|TRU law students have created an app to help lawyers, self-reps with timing of hearings.|
I don’t imagine that Britney Spears has often thought about the Canadian legal profession. But if she did, she might have been forgiven for having been inspired to name her second album by watching us in action. To paraphrase Abba Eban, we never seem to miss an opportunity to miss an opportunity — an opportunity, that is, to chart a new course in the relationship between the practising arm of the profession and the teaching one.
Admittedly, with the grind of exams at this time of year, few students have fashion top of mind. But, in the day-to-day of law school, styles vary as much as the student body. And similar to how someone dresses for the gym, office, or club, what a law student yanks from his or her closet to head to class — whether its sweatpants and a hoodie or a suit by Hugo Boss — is no accident.
Every year, dozens of moots are held across Canada with law students debating issues from all areas of law. As the school year draws to a close and students cast back over their accomplishments, moots are sure to be a highlight. Here’s our annual roundup for 2016 — let us know if we’ve missed one.
Monday, 18 April 2016 09:00 Written by Mallory Hendry
|Third-year Calgary law student Trevor Gair, left, and professor Michael Geist met at RightsCon 2016 in San Francisco.|

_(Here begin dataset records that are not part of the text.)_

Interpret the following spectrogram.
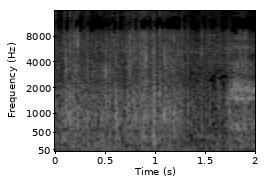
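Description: Plastic packaging bag crinkling and rustling in irregular crackles as it is handled and opened.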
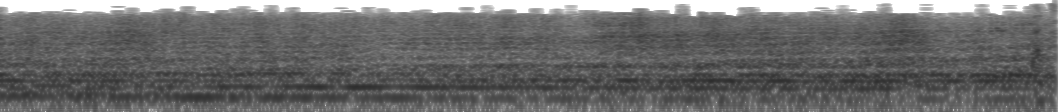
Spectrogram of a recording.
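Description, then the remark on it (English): A squadron of Lancaster bombers roars during takeoff from an aerodrome called Langer in Nottinghamshire, Britain: a loud, unbroken drone of piston engines with deep, humming tones that swell slightly but never fade, with no voices. “The roar of a squadron of Lancaster bombers taking off from an aerodrome here in the heart of Britain.”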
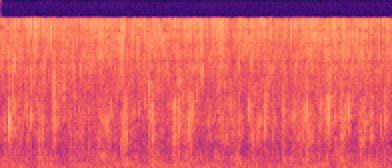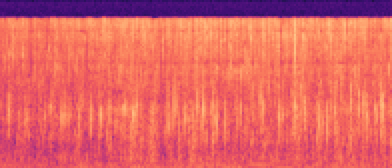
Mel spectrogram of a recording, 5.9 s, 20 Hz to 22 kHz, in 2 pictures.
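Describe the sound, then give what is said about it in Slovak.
Water boils vigorously in a pot, a steady bubbling and popping that holds at an even level throughout, with no voices, as 100 grams of couscous or bulgur are cooked. “Na zachopienku varime 100 gramov kuskus abo bulgur.”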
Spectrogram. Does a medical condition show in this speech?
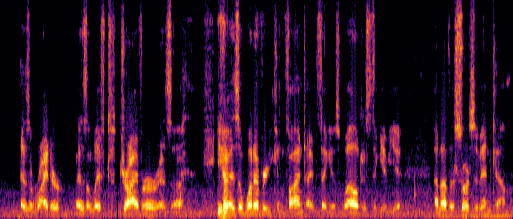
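No.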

The genius of our version of the rule of law is that it is not the law of rules. Yes, there are imperatives — what we lawyers call statutes and regulations — with which we all are obliged to comply. But for the most part, the rule of law in the anglo-Canadian tradition is premised on the notion that freedom is a paramount social value.